The retail apocalypse may soon be coming, but that won't stop shoppers from waking up for early doorbuster deals on Black Friday. With bellies full of turkey and eyes on savings, Connecticut shoppers will hit the state's malls looking for the best deals on holiday gifts. Some will begin shopping on Thanksgiving, while many will wait until Black Friday to kick off the holiday season.
The Leonids meteor shower, which peaks Nov. 17-18, has produced some of the greatest meteor storms in history and is capable of producing thousands of meteors during a 15-minute span, as happened on Nov. 17, 1966. This year, there is no moon to intrude on the Leonids meteor shower, which NASA calls "the greatest meteor show of all time." As with most meteor showers, the best time to view them is after midnight through the pre-dawn hours.
NEWTOWN, CT â€• In an effort to appeal to the state's highest court, nine families of Sandy Hook Elementary School shooting victims will go before the Connecticut Supreme Court for an appeal of their lawsuit against Remington Arms Co., the makers of the AR-15 rifle used in the shooting. The family of one survivor is also a part of the lawsuit. The families filed a wrongful death suit against the maker of the Bushmaster AR-15.
Muck Rack makes it simple to find people, tweets, or articles that mention any name, keyword, company, hashtag etc. We've compiled this guide to help you make the most of your search.
Selecting a term
Start searching tweets, articles from media outlets, articles mentioned in tweets, journalists'
names, titles and bios with some suggested searches:
Companies or Topics (e.g. iPhone, Microsoft)
Phrases (e.g. "cloud computing") — use quotes to keep the terms together
Twitter handles (e.g. @username) — returns those who have mentioned or replied to
Names (e.g. "David Pogue")
Hashtags (e.g. #sxsw, #london2012)
Bio details (e.g. vegan, Olympics, father)
Muck Rack's Advanced Search allows for many boolean operators.
Find results that mention multiple specified terms, use AND or
+. For example, ensure each result contains both Elon Musk and Mark Zuckerberg by
searching Musk AND Zuckerberg or Musk + Zuckerberg.
Use the operators OR or , to broaden your search when you'd like either of
multiple terms to appear in results. (This is the default behavior of our search when no operators
are used). For example, results will contain either cake or cookie by searching cake OR cookie or cake,cookie
Use NOT or - to subtract results from your search. For
example, searching Disney will yield results about the Walt Disney Company as well as Walt Disney
World Resort.

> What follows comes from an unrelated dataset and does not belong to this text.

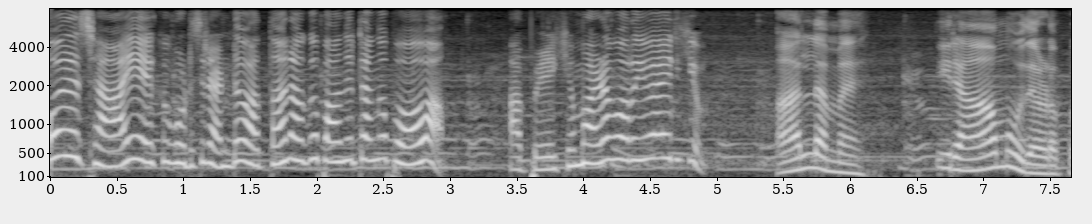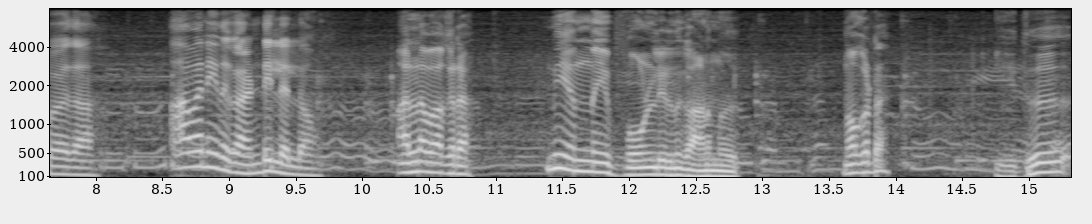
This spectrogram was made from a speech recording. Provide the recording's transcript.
ഒരു ചായയൊക്കെ കുടിച്ച് രണ്ട് വർത്താനമൊക്കെ പറഞ്ഞിട്ട് അങ്ങ് പോവാം. അപ്പോഴേക്കും മഴ കുറയുമായിരിക്കും. അല്ലമ്മേ ഈ രാമു ഇതെവിടെ പോയതാ? അവനിന്ന് കണ്ടില്ലല്ലോ. അല്ല വാകര നീ എന്നാ ഈ ഫോണിലിരുന്ന് കാണുന്നത്? നോക്കട്ടെ. ഇത്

To exclude mentions of Disney World, search for Disney -World or Disney
When using one of these operators with a phrase, enclose it in quotation marks. For example, you can
find results about smartphones excluding Apple's iPhone 4S by searching smartphone -"iPhone
Exact case matching or punctuation
If you're searching for a brand name or keyword that relies on specific punctuation marks or capitalization, you can
find results that match your exact query by adding matchcase: before the keyword you're searching for, like matchcase:E*TRADE .
Use parentheses to separate multiple
boolean phrases. For example, to find journalists talking about having fun in Disney World or
Disneyland, search for ("disney world" OR disneyland) AND fun.
An asterisk can be used to search for any variation of a root word truncated by the asterisk. For example, searching for admin* will return results for administrator, administration, administer, administered, etc.
A near operator is an AND operator where you can control the distance between the words. You can vary the distance the near operation uses by adding a forward slash and number (between 0-99) such as strawberries NEAR/10 "whipped cream", which means the strawberries must exist within 10 words of "whipped cream".